Our Oversight and Investigations Subcommittee also released a wide-ranging report in December that details core strategies to addressing and preventing cybersecurity incidents, including those that threaten our electric grid.

I know that this is a priority for your organization and it will continue to be a priority for me in Congress.

This work was part of a very productive, bipartisan two years for the Energy and Commerce Committee in the last Congress. I am hopeful that this bipartisan work will continue in this Congress, especially as Congress takes up the issue of climate change.

One thing we need to keep in mind as we seek to bring more renewables into our energy mix is the reliability of America’s power grid. While renewables like wind and solar are emissions-free and must be part of our overall strategy to modernize our power portfolio, we need to find innovative ways to store this power when the wind isn’t blowing, and the sun isn’t shining.

We should devote more resources to the work our national laboratories -- such as the Pacific Northwest National Lab in Washington state’s Tri-Cities -- are doing to develop grid-scale battery storage.

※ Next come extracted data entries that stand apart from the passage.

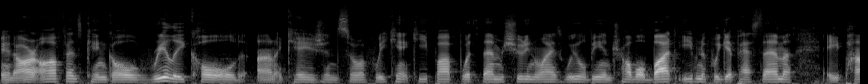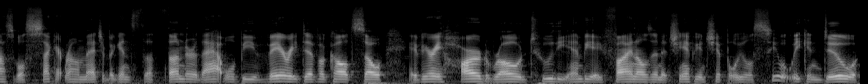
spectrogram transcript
and our offense can go really cold on occasion. So if we can't keep up with them shooting wise, we will be in trouble. But even if we get past them, a possible second round matchup against the Thunder, that will be very difficult. So a very hard road to the NBA Finals and a championship, but we will see what we can do.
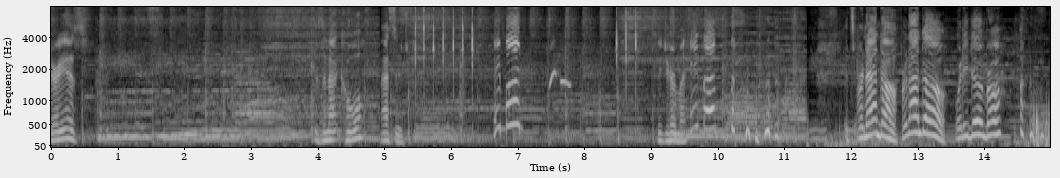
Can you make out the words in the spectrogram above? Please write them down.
There he is. Isn't that cool? Message. Hey, bud. Did you hear my, hey, bud? it's Fernando. Fernando, what are you doing, bro?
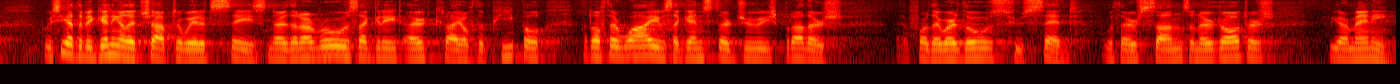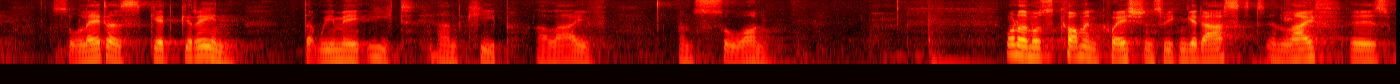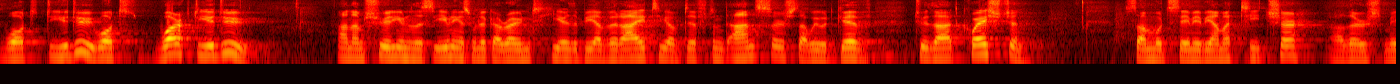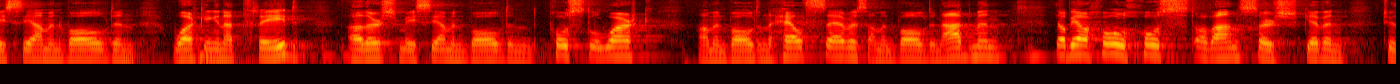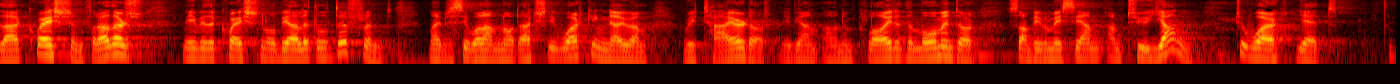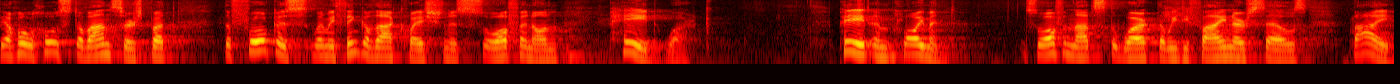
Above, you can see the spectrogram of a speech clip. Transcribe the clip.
We see at the beginning of the chapter where it says, Now there arose a great outcry of the people and of their wives against their Jewish brothers. For there were those who said, With our sons and our daughters we are many, so let us get grain that we may eat and keep alive, and so on. One of the most common questions we can get asked in life is, What do you do? What work do you do? And I'm sure even this evening, as we look around here, there'll be a variety of different answers that we would give to that question. Some would say, maybe I'm a teacher. Others may say I'm involved in working in a trade. Others may say I'm involved in postal work. I'm involved in the health service. I'm involved in admin. There'll be a whole host of answers given to that question. For others, maybe the question will be a little different. Maybe to say, well, I'm not actually working now. I'm retired, or maybe I'm unemployed at the moment, or some people may say I'm, I'm too young to work yet. There'll be a whole host of answers, but the focus when we think of that question is so often on paid work, paid employment. So often that's the work that we define ourselves by.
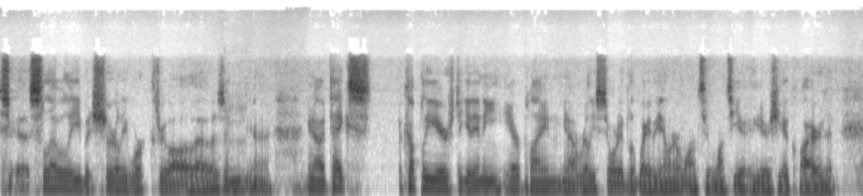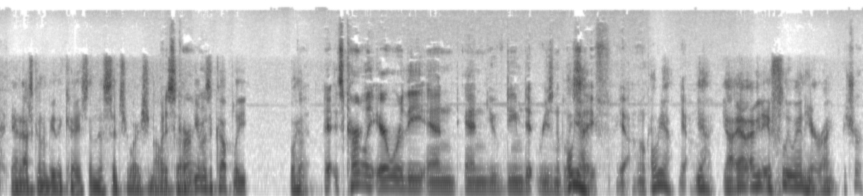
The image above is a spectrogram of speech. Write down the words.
sh- slowly but surely work through all of those and uh, you know it takes a couple of years to get any airplane, you know, really sorted the way the owner wants it once he, he or she acquires it, Right. and that's going to be the case in this situation also. Give us a couple of. Go ahead. Uh, it's currently airworthy, and and you've deemed it reasonably Oh, yeah. safe. Yeah. Okay. Oh yeah, Yeah. yeah, yeah. I- I mean, it flew in here, right? Sure.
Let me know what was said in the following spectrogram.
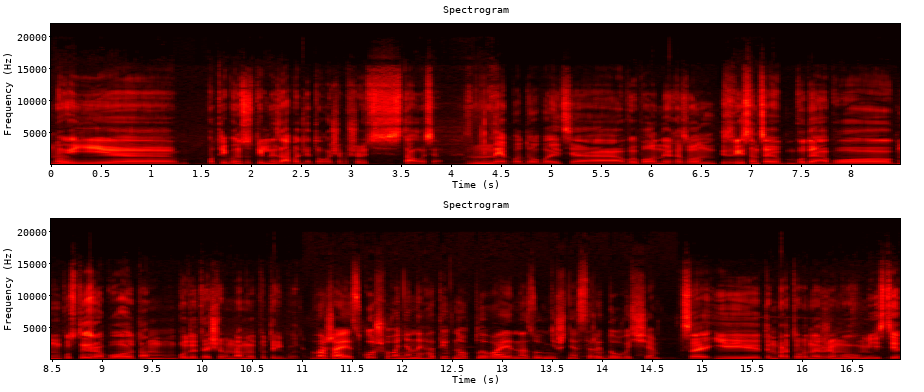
Ну і е, потрібен суспільний запит для того, щоб щось сталося. Не подобається випалений газон. Звісно, це буде або пустир, або там буде те, що нам не потрібно. Вважає, скошування негативно впливає на зовнішнє середовище. Це і температурний режим у місті.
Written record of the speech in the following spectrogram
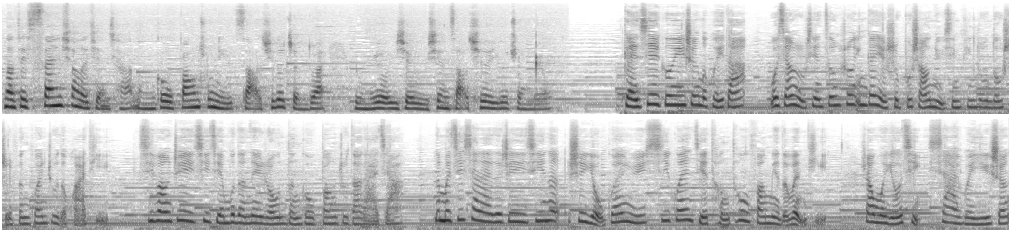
那这三项的检查能够帮助你早期的诊断有没有一些乳腺早期的一个肿瘤。感谢龚医生的回答。我想乳腺增生应该也是不少女性听众都十分关注的话题。希望这一期节目的内容能够帮助到大家。那么接下来的这一期呢，是有关于膝关节疼痛方面的问题。让我们有请下一位医生。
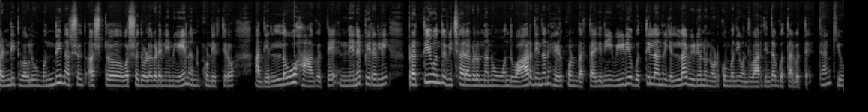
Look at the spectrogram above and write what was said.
ಖಂಡಿತವಾಗ್ಲೂ ಮುಂದಿನ ವರ್ಷದ, ಅಷ್ಟು ವರ್ಷದೊಳಗಡೆ ನಿಮ್ಗೆ ಏನು ಅಂದ್ಕೊಂಡಿರ್ತೀರೋ ಅದೆಲ್ಲವೂ ಆಗುತ್ತೆ. ನೆನಪಿರಲಿ, ಪ್ರತಿಯೊಂದು ವಿಚಾರಗಳು ನಾನು ಒಂದು ವಾರದಿಂದನೂ ಹೇಳ್ಕೊಂಡು ಬರ್ತಾ ಇದ್ದೀನಿ ವಿಡಿಯೋ ಗೊತ್ತಿಲ್ಲ ಅಂದರೆ ಎಲ್ಲ ವೀಡಿಯೋನೂ ನೋಡ್ಕೊಂಬನ್ನಿ ಒಂದು ವಾರದಿಂದ ಗೊತ್ತಾಗುತ್ತೆ. Thank you.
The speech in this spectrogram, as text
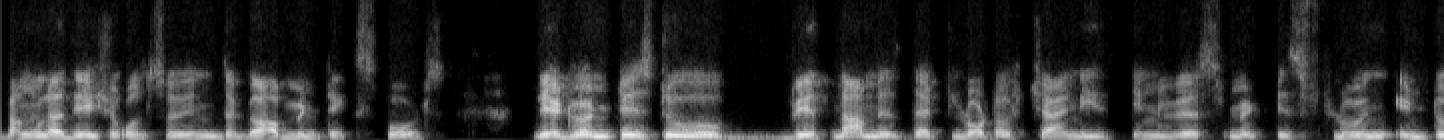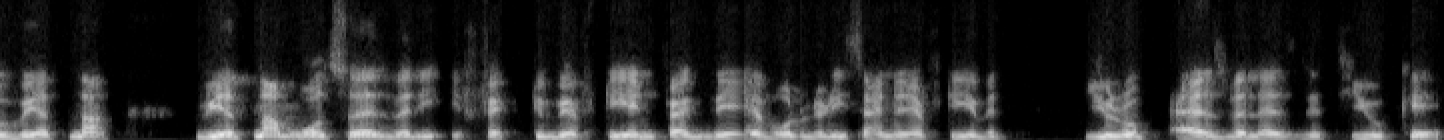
Bangladesh also in the government exports. The advantage to Vietnam is that a lot of Chinese investment is flowing into Vietnam. Vietnam also has very effective FTA. In fact, they have already signed an FTA with Europe as well as with UK.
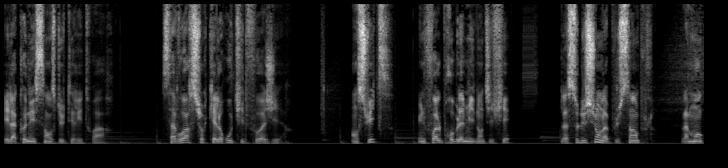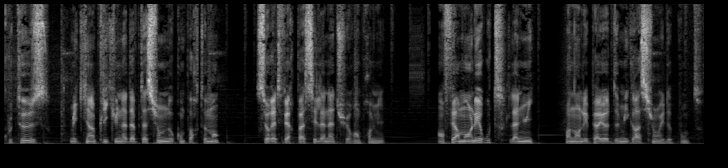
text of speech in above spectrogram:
est la connaissance du territoire. Savoir sur quelle route il faut agir. Ensuite, une fois le problème identifié, la solution la plus simple, la moins coûteuse, mais qui implique une adaptation de nos comportements, serait de faire passer la nature en premier, en fermant les routes la nuit pendant les périodes de migration et de ponte.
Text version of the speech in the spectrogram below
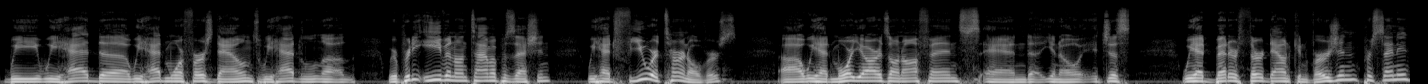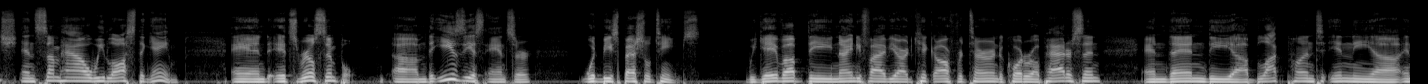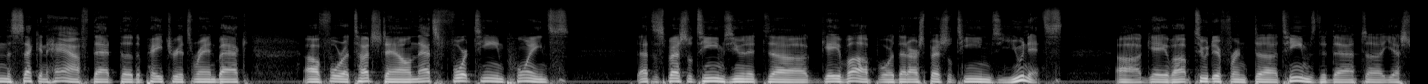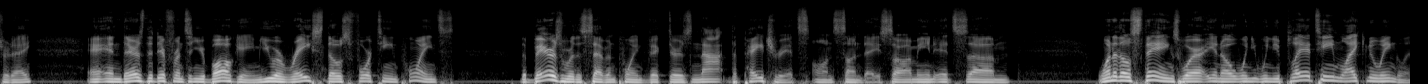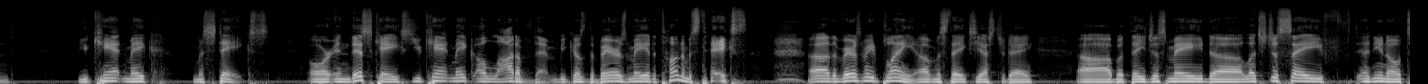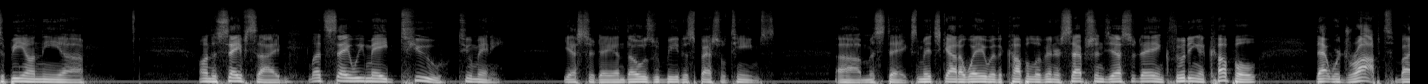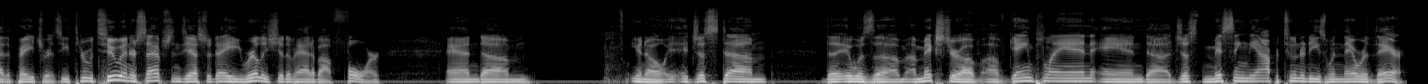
We we had uh, we had more first downs. We had uh, we were pretty even on time of possession. We had fewer turnovers. Uh, we had more yards on offense, and uh, you know it just we had better third down conversion percentage, and somehow we lost the game. And it's real simple. Um, the easiest answer would be special teams. We gave up the 95 yard kickoff return to Cordarrelle Patterson, and then the uh, block punt in the uh, in the second half that the, the Patriots ran back uh, for a touchdown. That's 14 points that the special teams unit uh, gave up, or that our special teams units uh, gave up. Two different uh, teams did that uh, yesterday, and, and, there's the difference in your ball game. You erased those 14 points. The Bears were the seven point victors, not the Patriots on Sunday. So I mean, it's um, one of those things where you know when you when you play a team like New England, you can't make mistakes. Or in this case, you can't make a lot of them because the Bears made a ton of mistakes. Uh, the Bears made plenty of mistakes yesterday. Uh, but they just made, uh, let's just say, and you know, to be on the uh, on the safe side, let's say we made two too many yesterday, and those would be the special teams uh, mistakes. Mitch got away with a couple of interceptions yesterday, including a couple that were dropped by the Patriots. He threw two interceptions yesterday. He really should have had about four, and um, you know, it, it just. Um, the it was a, a mixture of, of game plan and uh, just missing the opportunities when they were there.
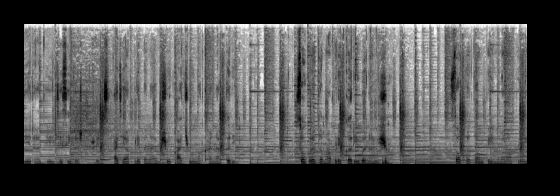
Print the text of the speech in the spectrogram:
રાધે રાધે. જય શ્રી કૃષ્ણ ફ્રેન્ડ્સ આજે આપણે બનાવીશું કાજુ મખાના કરી. સૌપ્રથમ આપણે કરી બનાવીશું. સૌપ્રથમ પેનમાં આપણે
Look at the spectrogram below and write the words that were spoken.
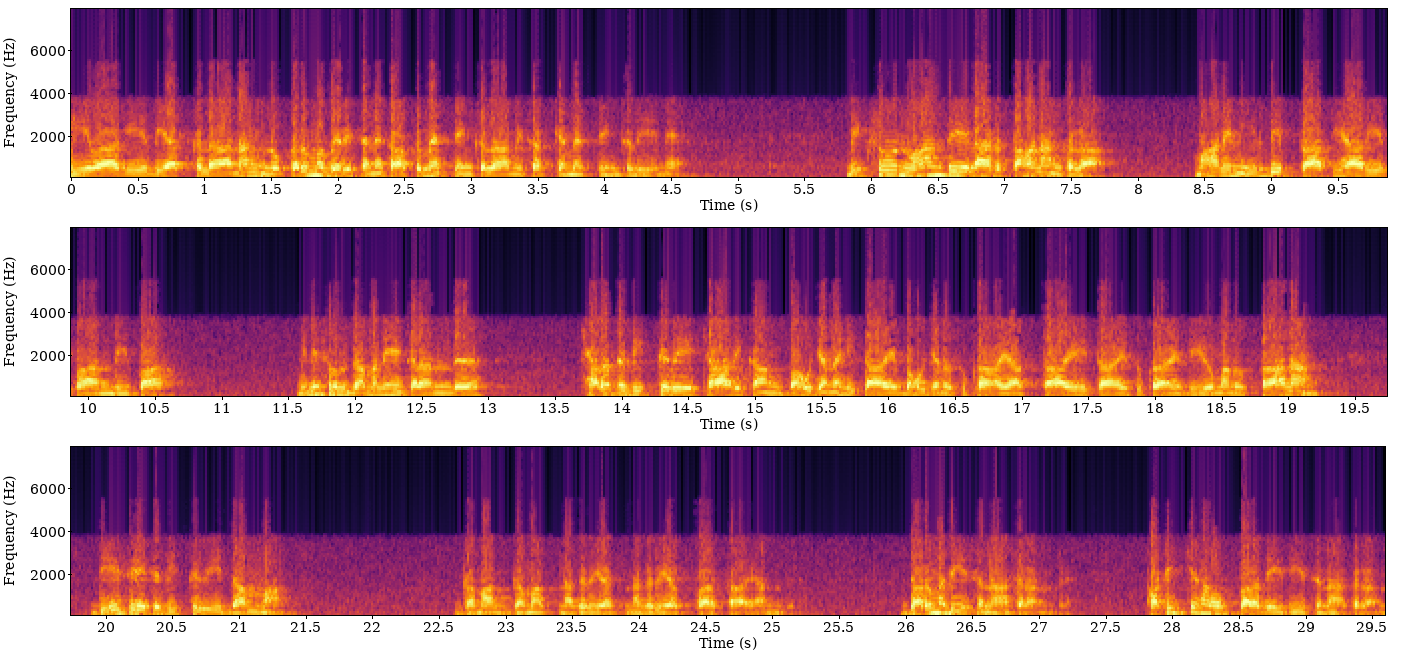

A first-of-its-kind battery storage project underway in my district will help make renewable sources like wind and solar more viable and Oregon’s electricity grid more reliable.

Portland General Electric has teamed up with NextEra on the Wheatridge Renewable Energy facility that combines wind and solar energy production with one the largest battery storage facilities in the country.

This project will help replace some of the baseload power lost from the phase out of a nearby coal-fired power plant.

Similarly, we should also be looking to bring nuclear energy into our power mix as well. Nuclear is baseload, emissions-free, and new nuclear energy technology is making this energy source safer and more efficient to use.

An Oregon company called NuScale is developing the first small-scale, modular nuclear power technology that is about the size of a railcar. In fact, the National Lab in Idaho is in discussions with a community in Utah to use this technology to transition away from coal and toward cleaner energy sources like nuclear.

One key issue we must address to realize nuclear power’s full potential is how to handle the waste produced from nuclear power generation. In the last Congress, the House overwhelmingly passed legislation we developed in the Energy and Commerce Committee to ensure nuclear waste will have a permanent storage location in Yucca Mountain, deep in the Nevada desert.

I’m going to continue my work to get this legislation across the finish line in this new Congress and am hopeful that we will have bipartisan support in this effort once again.

The innovation we are seeing with hydropower, battery storage, and nuclear power is something that we should encourage right here in America. We know that the worldwide energy demand is set to grow by about 27 percent by 2040, so we should act now to power up American energy innovation to help reduce global emissions in the coming years.

There is broad bipartisan agreement that prudent, practical steps should be taken to address current and future climate risks. I am committed to solutions that prioritize innovation, adaptation, and conservation.

I am concerned about proposals like the Green New Deal that are based on taxation and regulation, which will ultimately lead to economic stagnation.

The Energy and Commerce Committee is at the center of this national debate and I value the counsel of your organization as we work together to strengthen America’s economy, protect our environment, and modernize the way we power our communities.

Thank you again for the tremendous honor of this award and for allowing me to share a few words with you all today.